- What do you want out of your cardio? Do you want it to give you cardiovascular endurance? Do you want to improve your speed? Do you want to improve your general fitness? Do you want some lighter, “active recovery” cardio for rehab and restoration? Do you enjoy the social atmosphere of a walking partner or cardio class? Do you want fat loss?
- How much time are you willing to devote to it? If cardio endurance isn’t your main goal, then you don’t need to do huge amounts of it. 3-4 sessions a week of 20 minutes per session is fine. If you’re short on time but still want to train cardio, experiment with using brief episodes higher intensity cardio, such as sprints, hill/stair runs, or jumping rope. 10 minutes of sprints will make a big difference if done regularly.
- What’s your starting level of fitness? Tailor the intensity to your abilities. Don’t start running if you can’t briskly walk well. Build a base of cardio fitness and work from there. A good way to develop your ability is to gradually introduce “intervals” of higher intensity alternated with “intervals” of lower intensity. I put “intervals” in quotes because it could be something as simple as walking up a hill, walking briskly, jogging, whatever you can do for 30 seconds or a couple minutes at a faster pace.
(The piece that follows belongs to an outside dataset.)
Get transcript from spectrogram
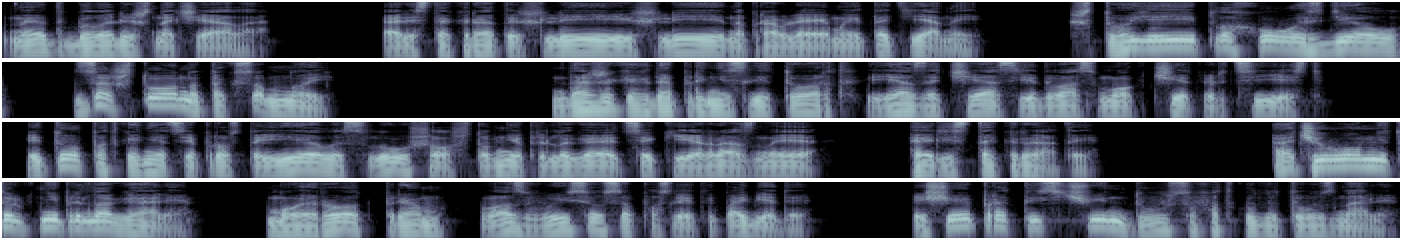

It doesn’t need to be the standard sprint-walk of regular interval training.
The bottom line is this: cardio and aerobic activity have a place in a well-rounded fitness program. But what their place is, and what that looks like, is up to you. You don’t need to follow anyone else’s exercise prescription, and you don’t need to worry that you’re doing the cardio “wrong”. If you are working within your abilities, are building a good base of general fitness, and are tailoring your activities to your goals and interests, then don’t, uh, sweat the small stuff.